Poor Orlando, without a pro football team to its name and with December's Tangerine Bowl game in jeopardy. Yet one local man, either an incurable optimist or a total cynic, sees it all as a great opportunity. Aware of the hordes of tourists that come to Orange County to visit Disney World, he proposes that the T Bowl's troubles be widely publicized. After all, he says, if a leaning tower in Pisa can draw crowds, why not a sagging stadium in Orlando?

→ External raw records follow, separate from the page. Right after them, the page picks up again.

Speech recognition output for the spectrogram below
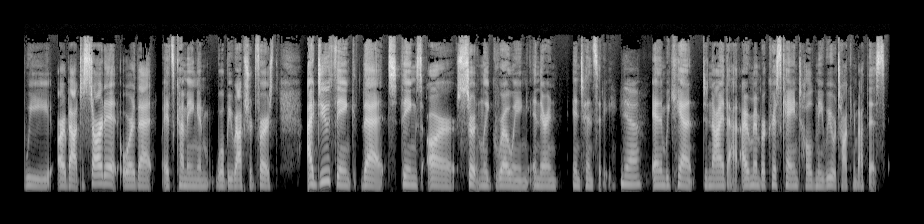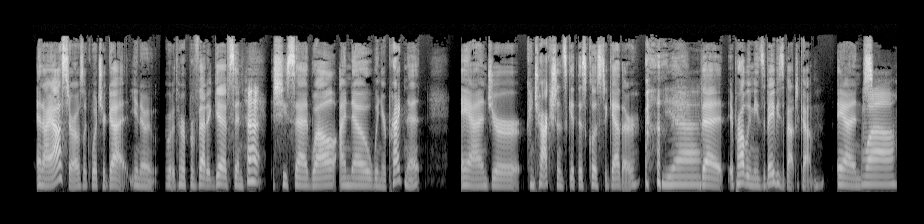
we are about to start it, or that it's coming and we'll be raptured first. I do think that things are certainly growing in their in- intensity. Yeah. And we can't deny that. I remember Chris Caine told me, we were talking about this. And I asked her, I was like, what's your gut, you know, with her prophetic gifts? And she said, well, I know when you're pregnant and your contractions get this close together, yeah, that it probably means the baby's about to come. And wow.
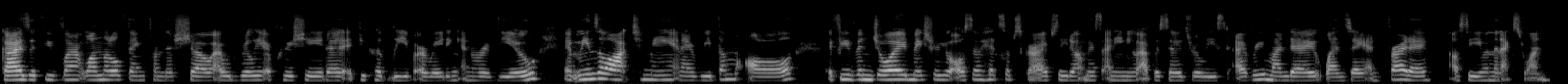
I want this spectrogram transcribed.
guys, if you've learned one little thing from this show, I would really appreciate it if you could leave a rating and review. It means a lot to me and I read them all. If you've enjoyed, make sure you also hit subscribe so you don't miss any new episodes released every Monday, Wednesday, and Friday. I'll see you in the next one.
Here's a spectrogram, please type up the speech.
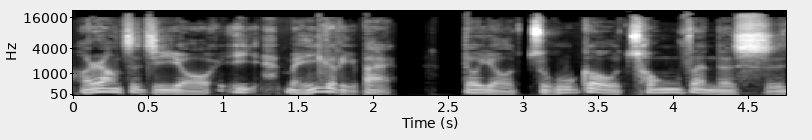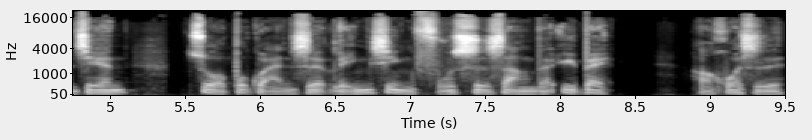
啊，让自己有一每一个礼拜都有足够充分的时间做，不管是灵性服饰上的预备，啊，或是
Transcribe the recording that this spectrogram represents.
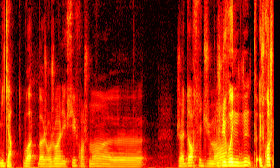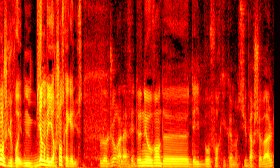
Mika. Ouais, bah je rejoins Alexis, franchement. euh, J'adore cette jument. Je lui vois une, franchement, je lui vois une bien meilleure chance qu'à Galus. L'autre jour, elle a fait donner au vent de d'Élite Beaufort, qui est quand même un super cheval,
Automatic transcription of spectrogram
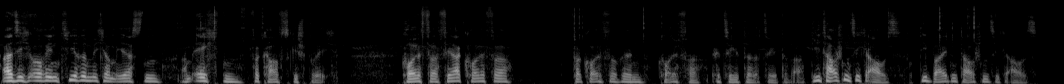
Also ich orientiere mich am ersten, am echten Verkaufsgespräch. Käufer, Verkäufer, Verkäuferin, Käufer etc. etc. Die tauschen sich aus. Die beiden tauschen sich aus.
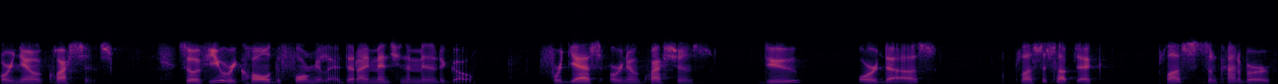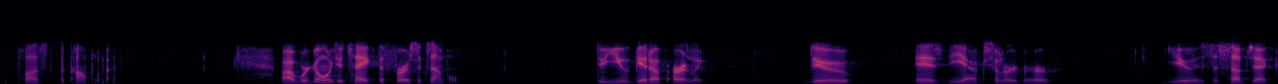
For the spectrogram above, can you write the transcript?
or no questions. So if you recall the formula that I mentioned a minute ago, for yes or no questions, do or does, plus the subject, plus some kind of verb, plus a complement. Uh, we're going to take the first example. Do you get up early? Do is the auxiliary verb. You is the subject.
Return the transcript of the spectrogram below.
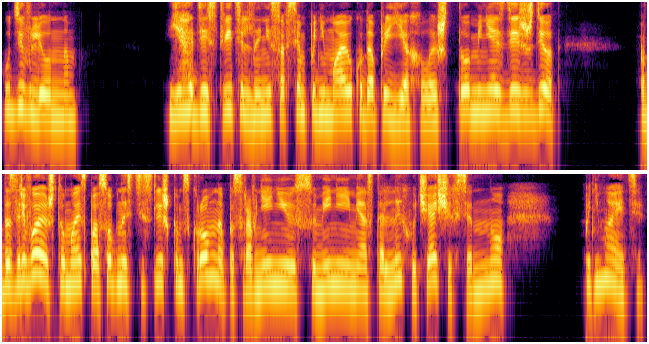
удивленным. «Я действительно не совсем понимаю, куда приехала и что меня здесь ждет. Подозреваю, что мои способности слишком скромны по сравнению с умениями остальных учащихся, но... Понимаете,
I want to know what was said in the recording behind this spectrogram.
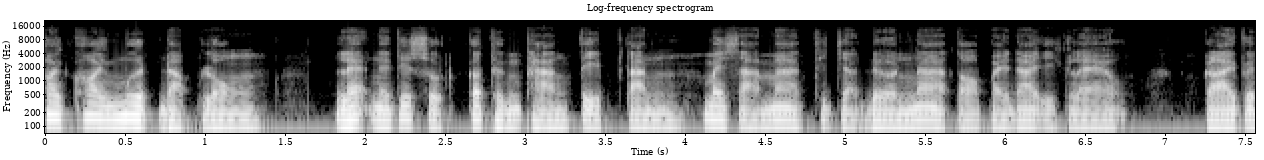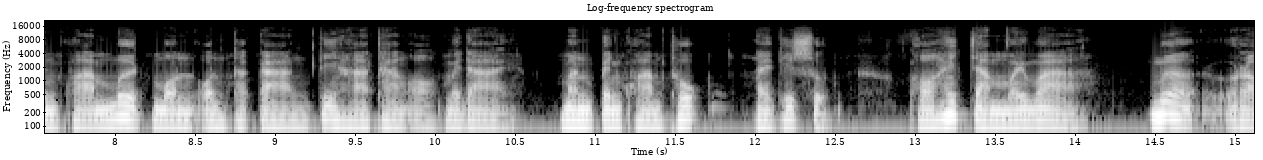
ค่อยๆ มืดดับลง และในที่สุดก็ถึงทางตีบตันไม่สามารถที่จะเดินหน้าต่อไปได้อีกแล้ว กลายเป็นความมืดมนอนทการที่หาทางออกไม่ได้ มันเป็นความทุกข์ในที่สุด ขอให้จำไว้ว่า เมื่อเรา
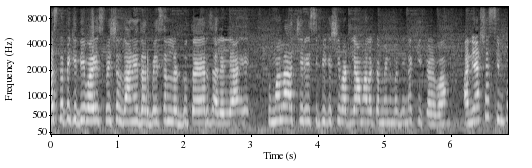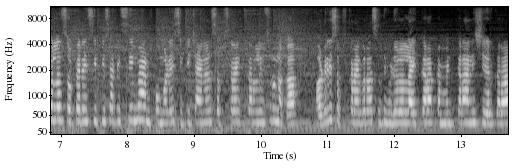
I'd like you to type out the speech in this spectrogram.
मस्तपैकी दिवाळी स्पेशल दाणेदार बेसन लड्डू तयार झालेले आहे. तुम्हाला आजची रेसिपी कशी वाटली आम्हाला कमेंटमध्ये नक्की कळवा. आणि अशा सिंपल आणि सोप्या रेसिपीसाठी Seema and Komal recipe channel subscribe करायला विसरू नका. ऑलरेडी सबस्क्रायबर असेल तर व्हिडिओला लाईक करा कमेंट करा आणि शेअर करा.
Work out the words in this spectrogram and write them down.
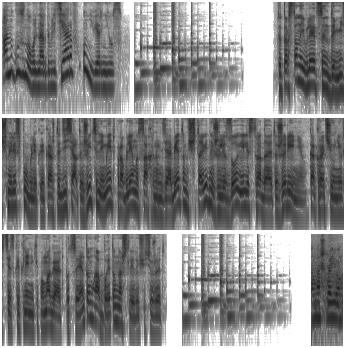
Анна Глазунова, Ленар Давлетьяров, UniverNews. Татарстан является эндемичной республикой. Каждый десятый житель имеет проблемы с сахарным диабетом, щитовидной железой или страдает ожирением. Как врачи университетской клиники помогают пациентам, об этом наш следующий сюжет. Наш район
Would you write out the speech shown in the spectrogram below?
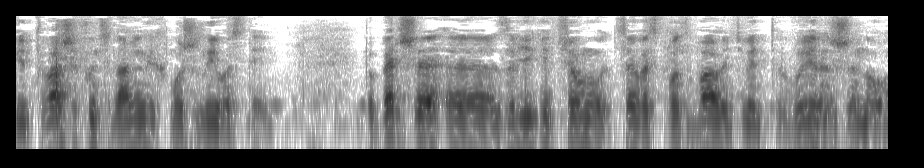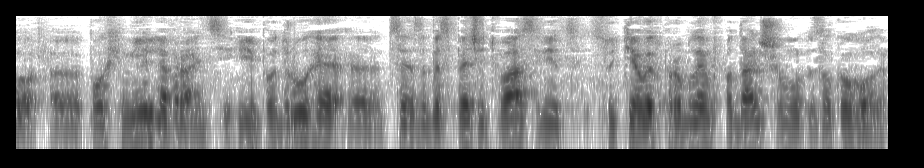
від ваших функціональних можливостей. По-перше, е, завдяки цьому це вас позбавить від вираженого е, похмілля вранці. І по-друге, це забезпечить вас від суттєвих проблем в подальшому з алкоголем.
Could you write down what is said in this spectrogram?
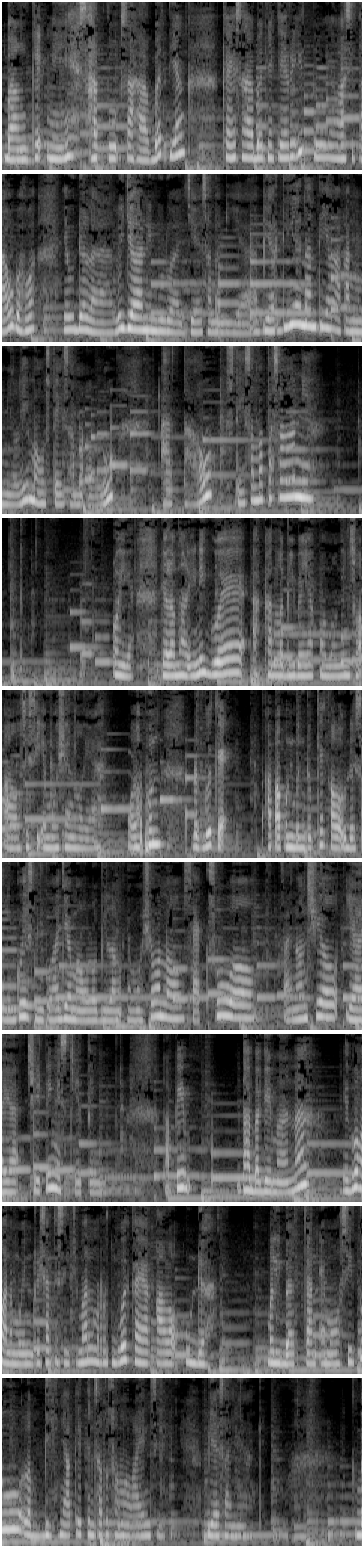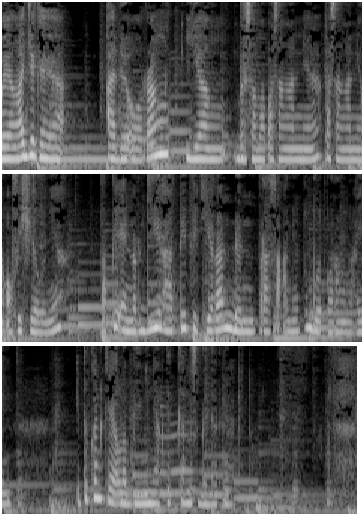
bangke nih satu sahabat yang kayak sahabatnya Carrie itu yang ngasih tahu bahwa ya udahlah lu jalanin dulu aja sama dia biar dia nanti yang akan memilih mau stay sama lu atau stay sama pasangannya. Oh iya, dalam hal ini gue akan lebih banyak ngomongin soal sisi emosional ya. Walaupun menurut gue kayak apa pun bentuknya kalau udah selingkuh ya selingkuh aja mau lo bilang emosional, seksual, financial, ya ya cheating is cheating. tapi entah bagaimana ya gue gak nemuin risetnya sih cuman menurut gue kayak kalau udah melibatkan emosi tuh lebih nyakitin satu sama lain sih biasanya kebayang aja kayak ada orang yang bersama pasangannya pasangan yang officialnya tapi energi hati pikiran dan perasaannya tuh buat orang lain. Itu kan kayak lebih menyakitkan sebenarnya gitu.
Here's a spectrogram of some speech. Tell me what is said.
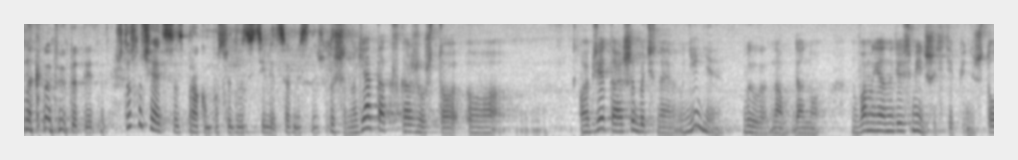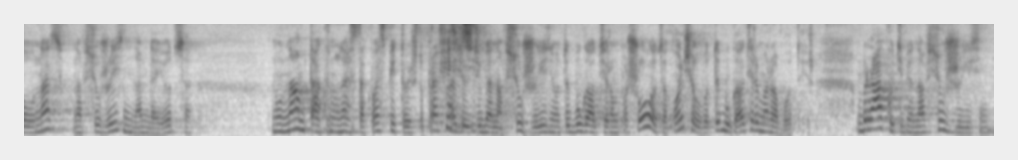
накладывает ответственность. Что случается с браком после 20 лет совместной жизни? Слушай, ну я так скажу, что э, вообще это ошибочное мнение было нам дано. Но вам, я надеюсь, в меньшей степени, что у нас на всю жизнь нам дается ну, нам так, ну, нас так воспитывают, что профессия у тебя на всю жизнь. Вот ты бухгалтером пошел, вот закончил, вот ты бухгалтером и работаешь. Брак у тебя на всю жизнь.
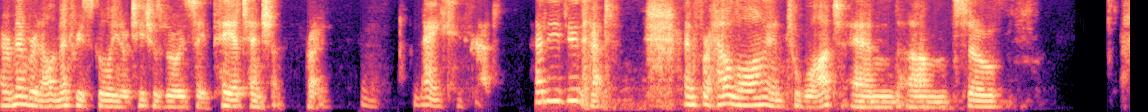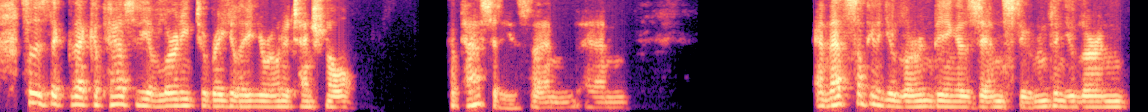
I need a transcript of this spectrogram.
I remember in elementary school, you know, teachers would always say, "Pay attention," right? Right. How do you do that? And for how long and to what? And um, so, so there's the, that capacity of learning to regulate your own attentional capacities, and and and that's something that you learn being a Zen student, and you learn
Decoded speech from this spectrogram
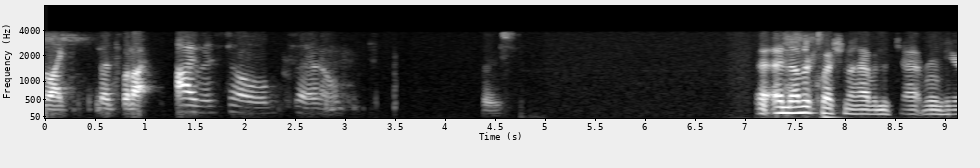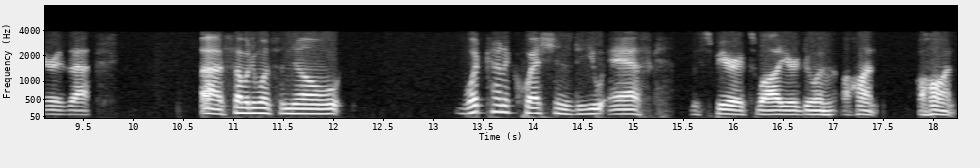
Like that's what I I was told. So Another question I have in the chat room here is uh, uh, somebody wants to know what kind of questions do you ask the spirits while you're doing a hunt? A haunt.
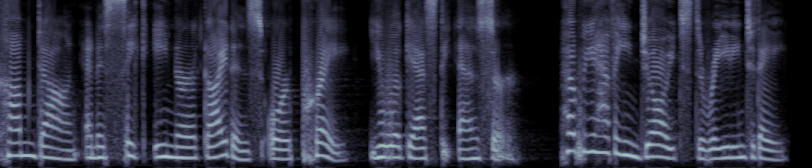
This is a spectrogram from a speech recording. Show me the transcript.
calm down and seek inner guidance or pray. You will get the answer. Hope you have enjoyed the reading today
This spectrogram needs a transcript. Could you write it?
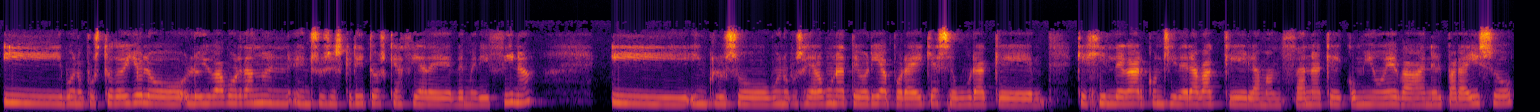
Y bueno, pues todo ello lo, lo iba abordando en, en, sus escritos que hacía de, de medicina y incluso, bueno, pues hay alguna teoría por ahí que asegura que, que Hildegard consideraba que la manzana que comió Eva en el paraíso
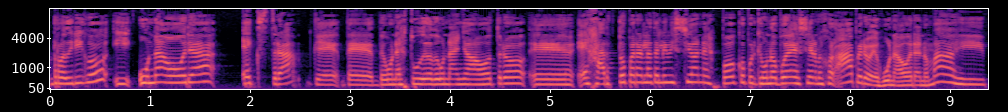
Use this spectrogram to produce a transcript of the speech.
Rodrigo, y una hora extra que de, de un estudio de un año a otro, eh, ¿es harto para la televisión? ¿Es poco? Porque uno puede decir a lo mejor, ah, pero es una hora nomás y,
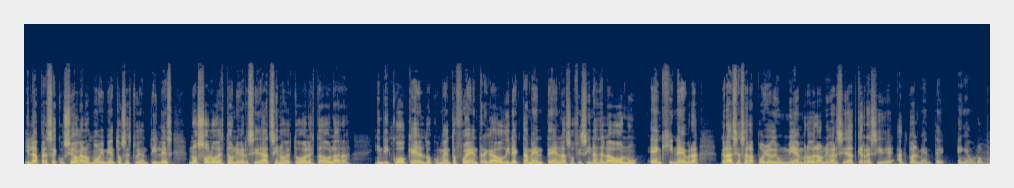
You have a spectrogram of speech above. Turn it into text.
y la persecución a los movimientos estudiantiles no solo de esta universidad, sino de todo el Estado Lara. Indicó que el documento fue entregado directamente en las oficinas de la ONU en Ginebra, gracias al apoyo de un miembro de la universidad que reside actualmente en Europa.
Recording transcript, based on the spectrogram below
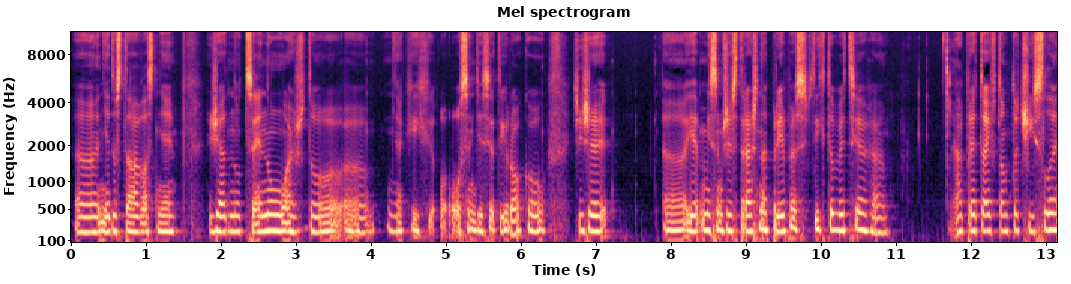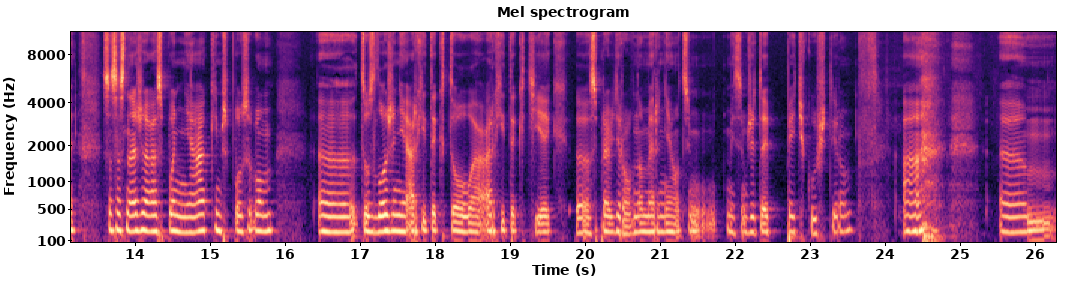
E, nedostala vlastne žiadnu cenu až do e, nejakých 80 rokov. Čiže e, je, myslím, že strašná priepasť v týchto veciach a, a preto aj v tomto čísle som sa snažila aspoň nejakým spôsobom Eh, to zloženie architektov a architektiek eh, spraviť rovnomerne, hoci myslím, že to je 5 ku 4. A, um,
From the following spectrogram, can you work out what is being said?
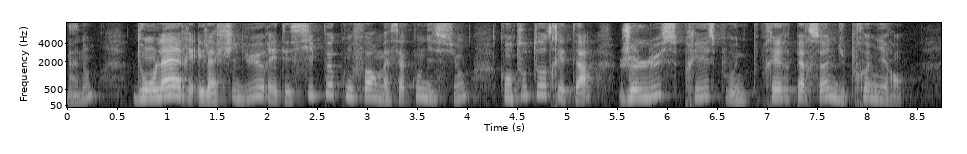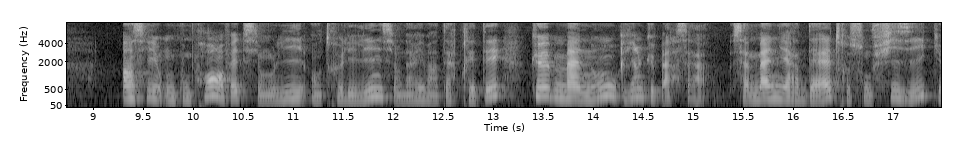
Manon, dont l'air et la figure étaient si peu conformes à sa condition qu'en tout autre état, je l'eusse prise pour une personne du premier rang. Ainsi, on comprend, en fait, si on lit entre les lignes, si on arrive à interpréter, que Manon, rien que par sa, manière d'être, son physique,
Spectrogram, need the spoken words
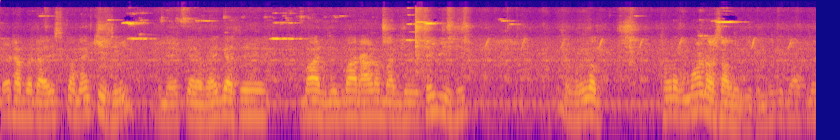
બેઠા બેઠા હિસકો નાખી છીએ અને અત્યારે વાગ્યા છે બાર બાર સાડા બાર જેવું થઈ ગયું છે. એટલે મતલબ થોડોક મોડો સારું કીધું મેં આપણે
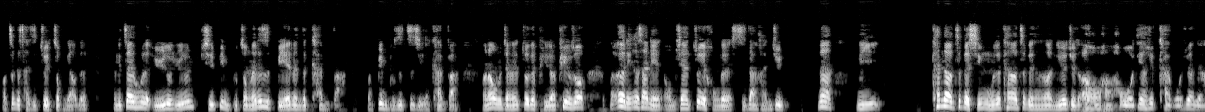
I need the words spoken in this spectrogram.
哦，这个才是最重要的。你在乎的舆论，舆论其实并不重要，那是别人的看法，啊，并不是自己的看法。好，那我们讲的做个比较，譬如说，二零二三年我们现在最红的十大韩剧，那你。看到这个新闻，就看到这个的时候，你会觉得哦，好好，我一定要去看，我就要这样。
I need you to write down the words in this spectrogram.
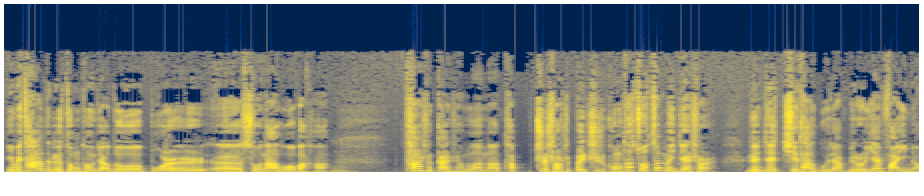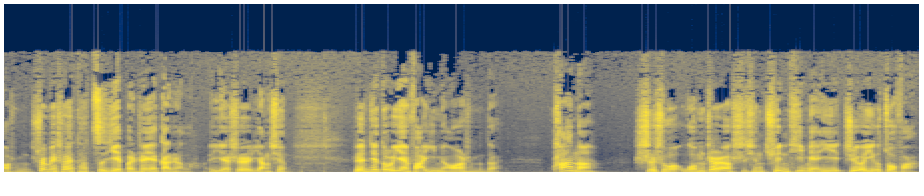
因为他的这个总统叫做博尔呃索纳罗吧哈。嗯他是干什么了呢？他至少是被指控，他做这么一件事儿。人家其他的国家，比如研发疫苗什么的，顺便说他自己也本身也感染了，也是阳性。人家都是研发疫苗啊什么的，他呢是说我们这儿要实行群体免疫，只有一个做法，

The pig those Florida high school boys adopted as a mascot and which they said they planned to have as the main course at a postseason dinner (SCORECARD, Oct. 13) has gained supporters of its own. Eating the pig, its fans say, is a terrible idea, barbaric, possibly un-American. A Cleveland disc jockey named Larry Morrow talked of organizing a pignapping that would save the animal from its barbecued future, and he later offered football Coach Tom Sargent $200 for Big Red. Morrow spoke of stashing the animal on Larry Csonka's Ohio farm, since no clear-thinking Florida high school football player would try to get a pig-skin, even with pig inside, away from Csonka.

Other, less imaginative, critics complained to the school, and principal Donald Linton came under pressure to do something about the pig. Four state legislators offered to give the team a barbecue if they would spare Big Red. That idea fell through when Linton asked what they planned to eat at their barbecue. He added that there was nothing he could do about keeping the players from having the pig for dinner. After all, he pointed out with impeccable logic, they had paid for it with their own money.


The eighth race at Belmont last Friday, the Firethorn, was an ordinary $20,000 allowance open to "3-year-olds and upwards which have not won $6,600 three times over a mile since April 26...." Such complex conditions, common in racing, are designed to bring together horses of roughly the same class, but sometimes a loophole lets a trainer slip a superior horse into an inferior race, which is what happened in the Firethorn. LeRoy Jolley, trainer of Foolish Pleasure, was casting about for something his colt could use as a tune-up before going to California for the $350,000 National Thoroughbred Championship on Nov. 1. Even though Foolish Pleasure had earned more than $711,000 this year and was only a few thousand short of $1 million for his career, he had won only twice since April 26—the $125,000 Kentucky Derby in May and the $350,-000 match race against ill-fated Ruffian in July. Under the conditions, he was eligible for the Firethorn and was duly entered. It looked like a soft touch for the Derby winner.

But nothing is easy. Danny Lopez, trainer of the good 4-year-old handicap horse Stonewalk, also had noticed the Firethorn. Stonewalk had earned $186,405 this year and nearly half a million in his career, but he, too, had won only two big races since April 26. Lopez entered him and then discovered that Stonewalk would be going against Foolish Pleasure. He tried to have his horse scratched, but it was too late. The two stars went at it, their class showing as they left the field 10 lengths behind, and the easy outing turned into an all-out stretch duel, with Stonewalk, to Jolley's chagrin, beating Foolish Pleasure by a nose.

Jolley's colt did pick up $4,400 for finishing second, which edged him over the $1 million mark, but the trainer wasn't so sure now about sending him to California. Maybe Jolley should keep Foolish Pleasure at Belmont and look around for another race for horses "which have not won $6,600 three times since April 26." He's still eligible.



•Tony Mason, University of Cincinnati football coach, facing Tulsa with several of his key players injured: "You think I'm not worried? Last night I called my wife 'Ralph.' "

•John McKay, USC football coach, on artificial turf: "We think of it as fuzzy concrete."

•John Agunga, African witch doctor, consulting his baboon bones to determine why the Baltimore Orioles lost the race in the American League East despite his spells: "Publicity! They lost because they turned coming to me into a publicity gimmick. Witchcraft works only by stealth."